Perhaps we stand to learn from Queen Nonesi that what seemed to be timidity may have, in the long run, been strategically used as a tool to protect her people — the continued alliance with the colonial government which had been initiated by her late husband may have at the time best served the interests of the Thembu people who would have been wiped out had they openly opposed a government which was clearly militarily stronger than them.
The friendship had glaring shortfalls, but for a time it did allow the AbaThembu some semblance of independence. We learn from her that, when necessary, we keep some relationships alive if in the long run they serve the greater good.

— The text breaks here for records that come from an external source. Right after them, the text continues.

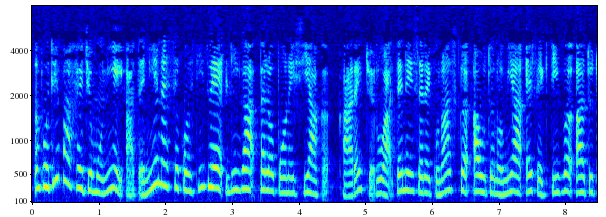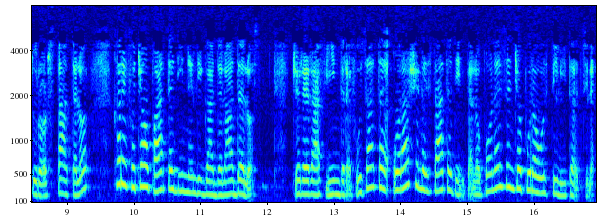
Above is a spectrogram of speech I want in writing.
Împotriva hegemoniei ateniene se constituie Liga Peloponesiacă, care ceru Atenei să recunoască autonomia efectivă a tuturor statelor care făceau parte din Liga de la Delos. Cererea fiind refuzată, orașele state din Peloponez începură ostilitățile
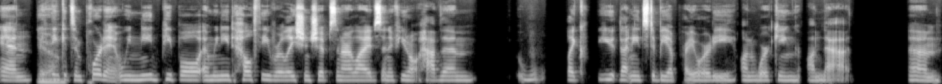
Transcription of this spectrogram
And I think it's important. We need people and we need healthy relationships in our lives. And if you don't have them, like you that needs to be a priority on working on that. Um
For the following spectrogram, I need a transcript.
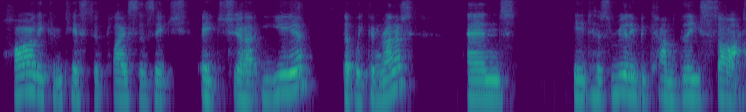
highly contested places each, each uh, year that we can run it. And it has really become the site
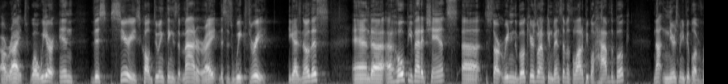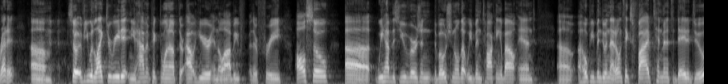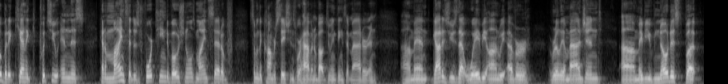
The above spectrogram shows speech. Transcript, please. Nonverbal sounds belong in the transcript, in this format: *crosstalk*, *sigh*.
All right. Well, we are in this series called Doing Things That Matter, right? This is week three. You guys know this? And uh, I hope you've had a chance uh, to start reading the book. Here's what I'm convinced of is a lot of people have the book. Not near as many people have read it. Um, *laughs* so if you would like to read it and you haven't picked one up, they're out here in the lobby. They're free. Also, uh, we have this U YouVersion devotional that we've been talking about, and uh, I hope you've been doing that. It only takes five, ten minutes a day to do, but it kind of puts you in this kind of mindset. There's 14 devotionals, mindset of some of the conversations we're having about doing things that matter. And uh, man, God has used that way beyond we ever really imagined. Uh, maybe you've noticed, but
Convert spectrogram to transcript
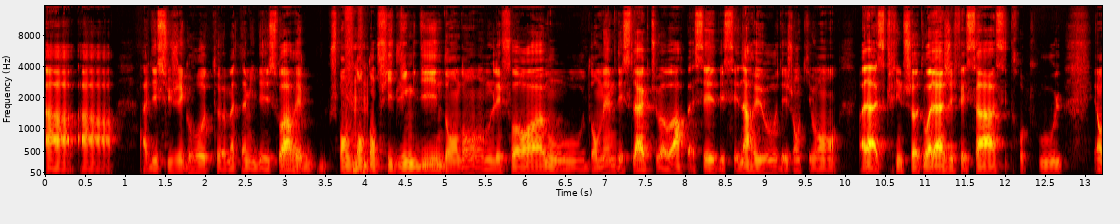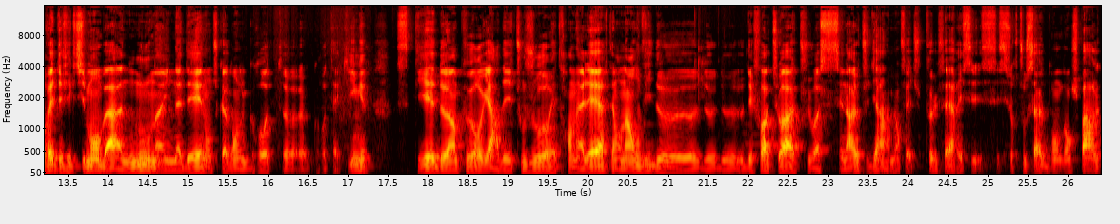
à, à des sujets growth matin, midi et soir. Et je pense dans ton feed LinkedIn, dans, dans les forums ou dans même des Slack, tu vas voir passer des scénarios, des gens qui vont voilà, screenshot, voilà, j'ai fait ça, c'est trop cool. Et en fait, effectivement, bah, nous, on a une ADN, en tout cas dans le growth, euh, growth hacking, ce qui est de un peu regarder toujours, être en alerte, et on a envie de, de, de des fois, tu vois, tu vois ce scénario, tu dis, ah, mais en fait, je peux le faire, et c'est surtout ça dont, dont, je parle.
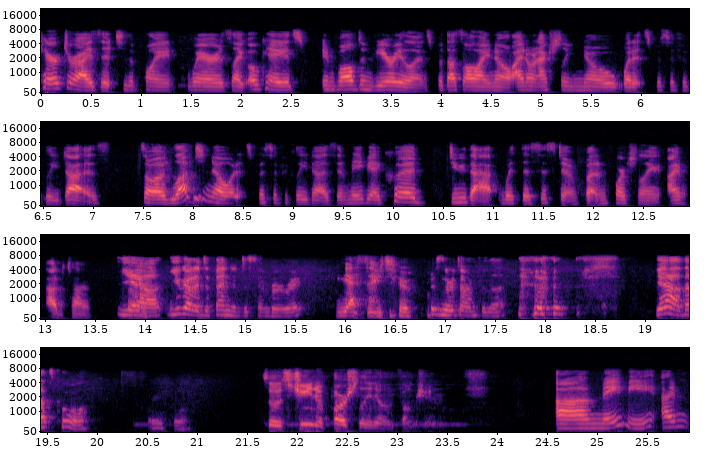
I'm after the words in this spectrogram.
characterize it to the point where it's like, okay, it's involved in virulence, but that's all I know. I don't actually know what it specifically does. So I'd love to know what it specifically does, and maybe I could do that with the system, but unfortunately, I'm out of time. So. Yeah, you got to defend in December, right? Yes, I do. There's no time for that. yeah, that's cool. Very cool. So it's gene of partially known function. Um, maybe. I'm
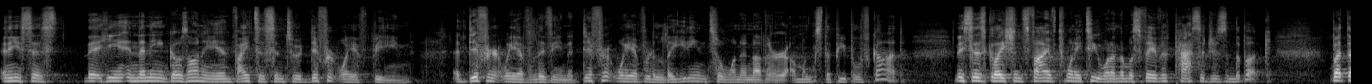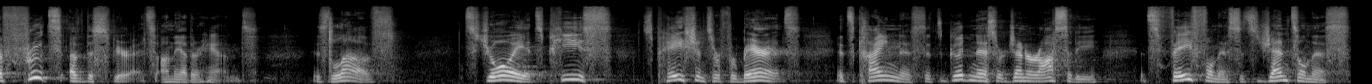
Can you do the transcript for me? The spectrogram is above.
And he says that he, and then he goes on and he invites us into a different way of being, a different way of living, a different way of relating to one another amongst the people of God. And he says Galatians 5:22, one of the most favorite passages in the book. But the fruits of the Spirit, on the other hand, is love, it's joy, it's peace, it's patience or forbearance it's kindness, it's goodness or generosity, it's faithfulness, it's gentleness,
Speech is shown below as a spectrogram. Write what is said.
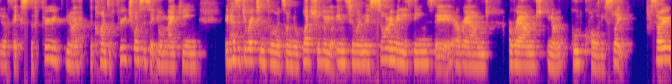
It affects the food, you know, the kinds of food choices that you're making. It has a direct influence on your blood sugar, your insulin. There's so many things there around around you know good quality sleep. So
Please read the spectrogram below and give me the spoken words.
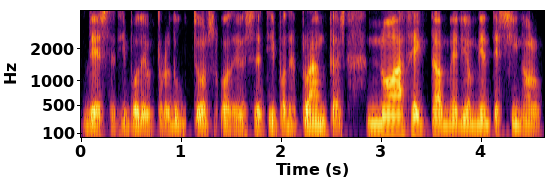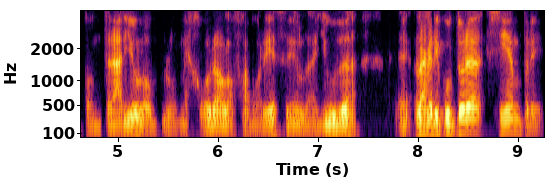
de este tipo de productos o de este tipo de plantas no afecta al medio ambiente, sino al contrario, lo, mejora, lo favorece, lo ayuda la agricultura siempre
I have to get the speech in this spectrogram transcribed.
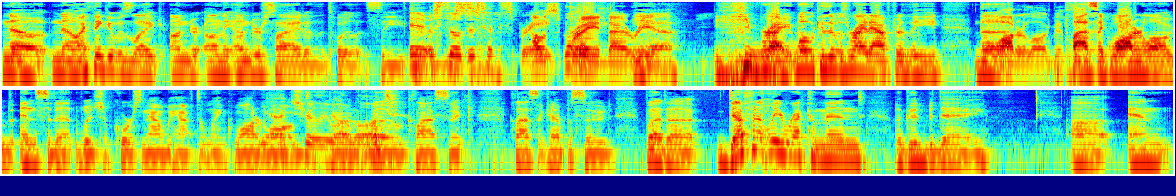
no no i think it was like under on the underside of the toilet seat and it was still just some- had spray I was spraying Like, diarrhea. Yeah. right. Well, because it was right after the the, waterlogged incident. classic waterlogged incident, which of course now we have to link waterlogged Yeah, truly down waterlogged. below. Classic, classic episode. But uh, definitely recommend a good bidet. Uh, and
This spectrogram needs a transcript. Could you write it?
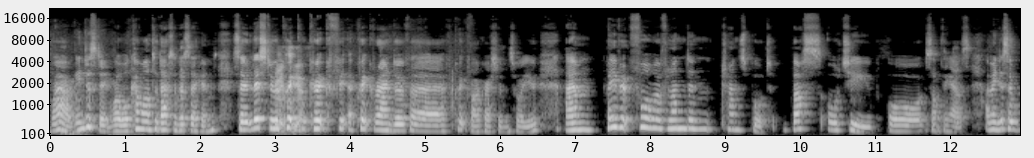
Wow, interesting. Well, we'll come on to that in a second. So let's do a Great, quick, yeah. quick, a quick round of uh, quick fire questions for you. Um, favorite form of London transport: bus or tube or something else? I mean, it's a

The beauty of life is that one can reinvent oneself as often as deemed necessary. She was once labelled “the faithful” who proved her loyalty to her colonial allies by moving with her clan to the border of the Cradock district, and she paid an exorbitant war tribute of 2,000 head of cattle and 150 horses to Gideon Joubert’s commando who claimed that a portion of her people had attacked them.
But when she began to feel the brunt of oppressive land policies that would negatively affect her and her people, she did not hesitate to bring to an end her long friendship with the Cape colonial government. Her appointment, as a woman, by the Cape government was obviously for reasons that were not pure and were manipulated to limit her influence.
But Queen Nonesi resisted an 1864 attempt by the colonial authorities to move her and her people to present-day Intsika Yethu so that their land at Emalahleni could be occupied by white farmers. This resistance saw her being forcibly deported to her brother’s place at Nyandeni, but her work had already been accomplished as she had successfully saved the land of Emalahleni for black people.
There are many other women warriors whose voices ought to be heard, like Princess Emma Sandile of AmaRharhabe and Great Wife to Nkosi Stokwe ka-Ndlela. Princess Emma against all odds became the first sub-Saharan African woman to gain formal education and a deed of ownership of land in her own right — not as an inheritance but as a first-generation owner. More research on our women warriors has to be conducted to aid in the decolonisation of our education.
The current composition of members of the Eastern Cape House of Traditional Leaders is reflective of the historical participation of women in traditional leadership positions and as such, they hold leadership positions within the House.
In this Women’s Month, we learn from this remarkable woman that when the time comes for us to resist and oppose injustice, for ourselves and our people as well, we should not hesitate to resist it, even if the cost is great to us personally, our choices are unpopular and we seem to stand alone.
When history judges us, it must be said of us that we too were remarkable women who never shied away from shaping our homes and thus our society and industries to be a more equal space for both men and women to coexist.
Wathinta abafazi, wathinta imbokodo. DM